Here I am with another pretzel recipe, and I have to say that I’m not even the least bit sorry. Especially because this time we’re not fussing around with making our own dough! It’s easy to get excited about pretzel pinwheels that don’t take hours to make– simply pop open a can of refrigerated breadstick dough and you’re already ten steps ahead of the game.
Speaking of “the game”, these cheddar and ham stuffed appetizers would make an absolutely perfect party snack for your Super Bowl celebration this weekend. Serve them with a little mustard on the side and a lot of beer to wash them down with and people will be begging for more. You may want to make a double or triple batch.
The key to the signature pretzel flavor we all know and love lies in alkaline. When dough is dipped in a solution of high alkaline (pH) water, it turns the exterior of the dough into a glossy film and promotes enhanced browning and chewiness when exposed to heat.
The method usually used to get some extra alkalinity on our pretzels is a lye bath. Lye gives that deep brown, ultra chewy crust that we’re used to seeing on Bavarian pretzels. However, lye is a hazardous chemical, and it’s difficult to handle or get a hold of as a home cook.
For this reason, we switch out the lye for baking soda, which is slightly less potent but also much safer and most people will have it on hand already.
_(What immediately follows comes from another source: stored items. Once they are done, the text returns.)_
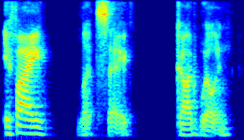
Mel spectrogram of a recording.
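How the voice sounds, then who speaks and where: Animated, outspoken podcast talker. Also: a little slow, gravelly. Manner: animated, swears, big jumps in pitch. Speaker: podcast participant. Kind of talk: casual podcast conversation.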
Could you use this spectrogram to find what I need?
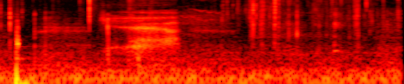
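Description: Quiet unwrapping of a wrapped package: a crisp crinkle and a paper tear lasting about a second, surrounded by scattered small rustles and light taps.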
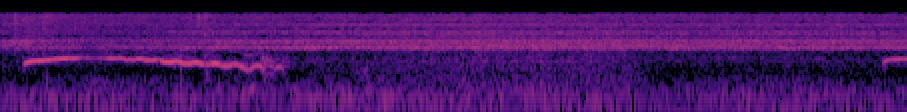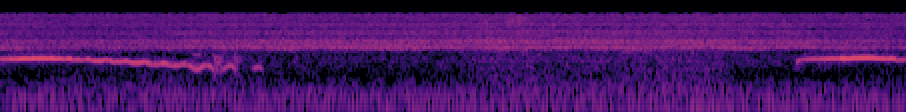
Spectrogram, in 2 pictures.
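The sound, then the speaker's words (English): A screech owl calls three times at night, about four seconds apart. Each call is a faint whistled note that rises slightly and then slides down, over a steady background hiss. “We promised the screech owl sound, the sound you hear at night that may alarm you and frighten you to some degree.”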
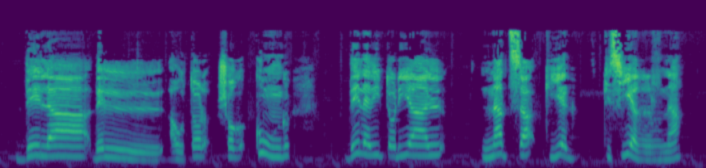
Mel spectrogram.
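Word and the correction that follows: Księgarnia: A ver si lo dije bien. Kisigarnia. Ahí está.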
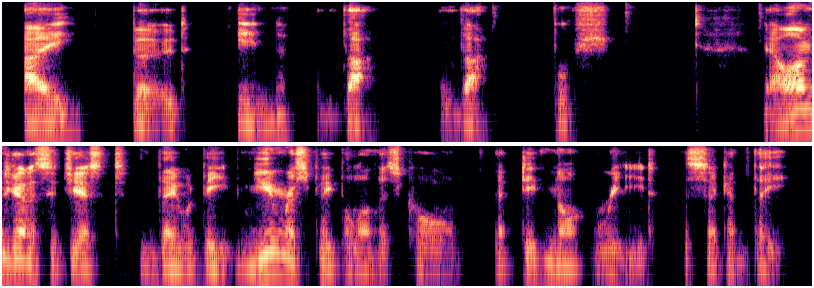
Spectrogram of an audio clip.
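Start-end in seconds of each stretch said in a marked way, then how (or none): 0.2-4.6 very slow, one word at a time. Reading a phrase aloud for people on a call, very slow, one word at a time. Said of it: "read it out really slowly, one word at a time".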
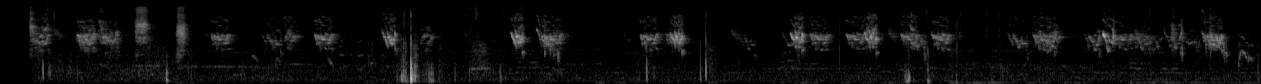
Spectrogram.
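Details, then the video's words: Pet budgerigars in breeding season chatter steadily. Short buzzy, warbled chirp bursts come about every half second to second, with a few sharp clicks and a faint low hum. "my budgies breeding season"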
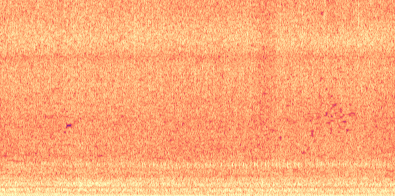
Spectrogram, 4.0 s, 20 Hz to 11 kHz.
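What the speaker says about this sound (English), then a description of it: "Nice exhaust pitch. It sounds fuck a lot better than it did." Close, steady idle of a Nissan VQ35DE V6 freshly retimed, an even low engine rumble and exhaust note holding without ticks or hesitation, no voices.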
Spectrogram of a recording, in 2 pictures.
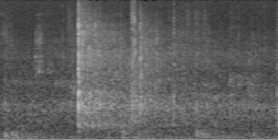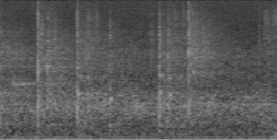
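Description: Badminton rackets striking the shuttlecock in a doubles rally: a series of sharp cracks, the loudest about a second in, with players' footwork on the court over a steady arena hum.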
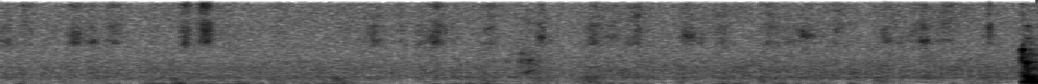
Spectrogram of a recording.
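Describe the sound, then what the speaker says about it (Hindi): Chalk or marker writing on a board during a classroom lecture, with soft intermittent scratching strokes and faint room noise throughout. "इसको मैं हिंदी में लिख देता हूं"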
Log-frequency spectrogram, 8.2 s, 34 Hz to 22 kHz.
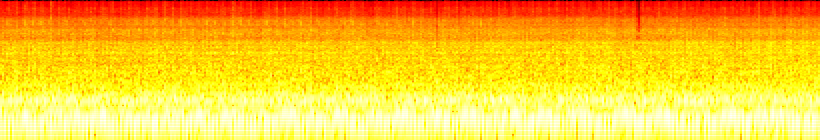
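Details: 1999 Suzuki GSX-R 750 first start after fitting a used replacement engine into an abandoned bike, with the fuel pump freshly pressurised: steady, even low idle drone, no knocks or misses; the engine runs healthy though fuel leaks from the tank.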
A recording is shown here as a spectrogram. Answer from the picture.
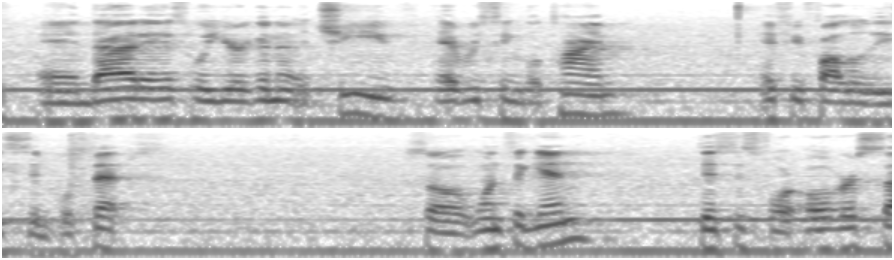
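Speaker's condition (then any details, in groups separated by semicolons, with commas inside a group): No condition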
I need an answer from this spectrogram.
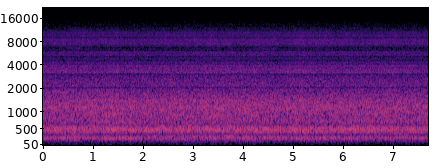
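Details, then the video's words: A steady chorus of busy bees fills the air with an even, layered drone, a constant buzzing wash that neither rises nor fades and has nothing else mixed in. "Bees buzz"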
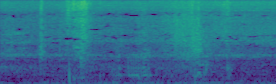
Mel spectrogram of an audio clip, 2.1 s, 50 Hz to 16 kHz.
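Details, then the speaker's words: Normal front passenger wheel bearing on a 135k+ mile S197 Mustang GT, wheel hand-spun: nearly silent, soft hiss and light brake pad brush, unlike the louder driver's side suspected of growling on right turns. "you really shouldn't hear anything it just sounds like maybe the brake pad"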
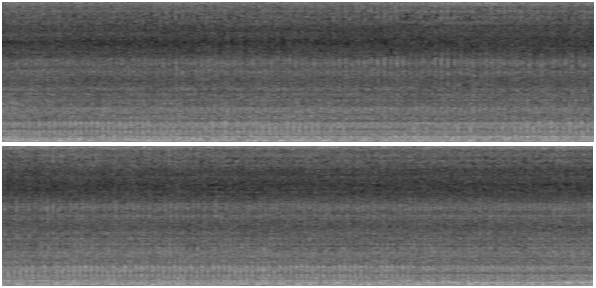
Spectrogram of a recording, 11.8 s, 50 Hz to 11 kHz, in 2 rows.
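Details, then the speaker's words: Rebuilt 1960 Evinrude Fisherman 5.5 hp two-stroke outboard in a test tank after first cold start: steady even buzz with a constant note, no misses or surging for twelve seconds; idling normally, pumping lots of water. "Let it warm up a little bit, and I'll see if I can dial the idle in a little better. Pumping lots of water."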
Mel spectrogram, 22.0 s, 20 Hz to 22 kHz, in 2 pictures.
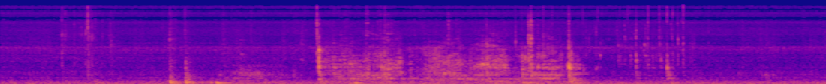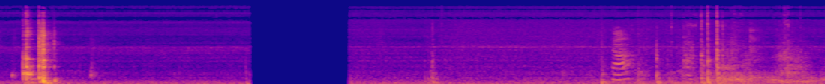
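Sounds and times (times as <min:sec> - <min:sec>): liquid sloshing and swirling: 0:03.0 - 0:09.3.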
Instead of super dark pretzels, we wind up with something that’s much more similar to Auntie Anne’s pretzels, but pretzels none-the-less. I, for one, happen to love those kinds of pretzels. Can’t get enough of them. If you’re also incapacitated when the smell of buttery fresh mall pretzels wafts in the air, then these are going to be a treat for sure.
Because we’re simplifying the pretzel-bathing, why not take it a step further and use pre-made dough instead of making it from scratch? Pretzel dough is actually very similar to that used in pizzas and breadsticks, so a refrigerated can of Pillsbury dough breadsticks will work just as well. These also happen to be just the right size to make pinwheels, so loading them up with meat and cheese just seems right at this point.
We roll everything up, bake until golden brown, and brush with butter to give it that great glisten that we’re used to. A sprinkle of salt finishes it off and we’re ready to serve up our Ham and Cheese Pretzel Pinwheels, all hot and cheesy and utterly delicious.
- 2 cans refrigerated breadstick dough (24 breadsticks)
- 4 cups hot water
- 1/2 cup baking soda, plus more if needed
- 1 lb deli ham
- 1 lb cheddar cheese slices
- 3 tablespoons butter, melted
- Coarse salt, such as kosher salt, pretzel salt, or sea salt, to top
- Dijon or honey mustard, to serve
- Preheat oven to 450 degrees F. Line a baking sheet with parchment paper.
- Separate the breadsticks and set aside. Using a pizza cutter, slice the cheddar cheese and ham to be the same width as the breadsticks. Set aside.
- In a large bowl, whisk 1/2 cup baking soda into 4 cups hot water until it dissolves. The baking solution should be just slightly cloudy. Place a kitchen rag next to the bowl.
- Dip a breadstick into the baking solution for 30 seconds. Make sure the entire breadstick has been dipped. Transfer to the kitchen towel to let any excess water drip off.
- Layer the cheese and ham on top of the breadstick. Roll one end of the breadstick inward to create a spiral or pinwheel. Pinch the end of the breadstick to the side to seal. Place on the baking sheet and repeat until the baking sheet is full.
- Bake until golden brown and puffed up, about 15 minutes. Tent the finished pretzels with foil to keep them warm. Repeat for the next batch.
- Using a pastry brush, brush the butter onto the pretzels and sprinkle with salt.
- Serve immediately with mustard to dip.